While focusing on the individual’s path to enlightenment, Buddhism did not ignore social reality. The early order of monks and nuns applied itself to charitable work, such as the establishment of hospitals and shelters for the homeless. In an extraordinary break with the social order, Siddhartha Gautama (a.k.a Buddha) rejected the caste system, declared that those of any background could be enlightened, and insisted on delivering his sermons in the local dialects wherever he traveled. He was in that sense a revolutionary. And a world-conqueror: the Buddha directed his followers to spread the word throughout the world, and thus Buddhism gradually spread from the Himalayan foothills to Sri Lanka, to northeastern Iran, to China and Japan, to southeast Asia.

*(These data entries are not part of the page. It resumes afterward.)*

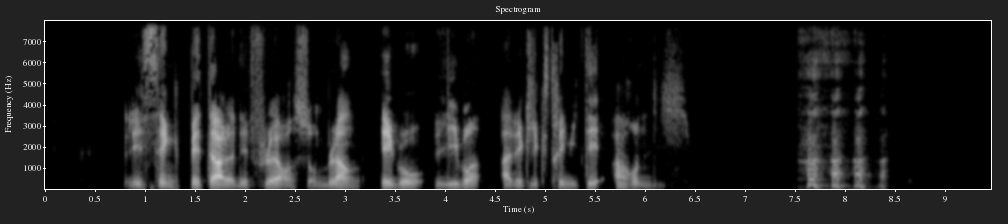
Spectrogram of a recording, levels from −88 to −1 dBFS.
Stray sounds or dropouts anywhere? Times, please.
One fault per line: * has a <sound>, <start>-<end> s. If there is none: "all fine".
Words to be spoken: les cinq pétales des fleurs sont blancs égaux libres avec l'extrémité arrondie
* has a laugh, 7.5-8.4 s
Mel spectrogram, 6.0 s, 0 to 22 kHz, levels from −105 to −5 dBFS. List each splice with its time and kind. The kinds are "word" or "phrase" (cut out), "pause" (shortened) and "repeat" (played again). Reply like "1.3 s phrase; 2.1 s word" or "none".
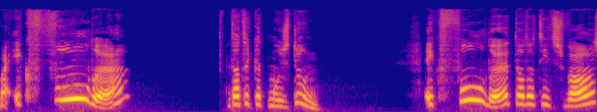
none

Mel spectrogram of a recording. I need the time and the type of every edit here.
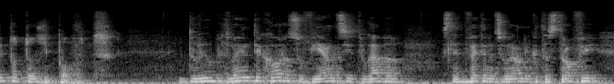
none

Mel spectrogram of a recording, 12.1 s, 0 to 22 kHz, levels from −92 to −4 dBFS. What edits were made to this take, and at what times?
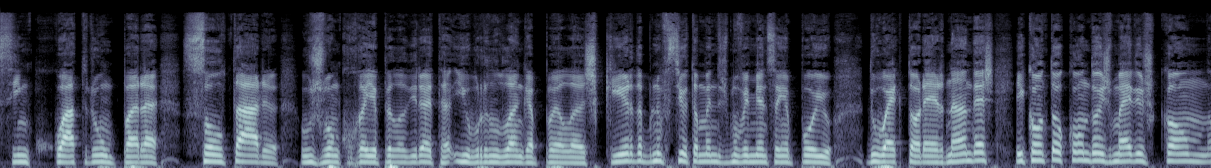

The Maoists’ vision, like that of the Buddhist missionaries of old, is a global one. “We insist,” Prachanda told an American interviewer in 2000, “that the Nepalese revolution is part of the world revolution and the Nepalese people’s army is a detachment of the whole international proletarian army.” BBC correspondent Daniel Lak, visiting Rolpa, in western Nepal, last month, sat talking with one Comrade Bijaya, district committee member and political instructor, who overlooking the rice-paddies stated matter-of-factly, “We will win, not just in Nepal, but around the world” (World Tribune, Sept 24). That requires a stretch of the imagination, maybe, but world history is filled with twists and turns and surprises. Sometimes, in humankind’s endless quest to overcome suffering, wildly ambitious enterprises actually succeed.
GARY LEUPP is an an associate professor, Department of History, Tufts University and coordinator, Asian Studies Program. He can be reached at: firstname.lastname@example.org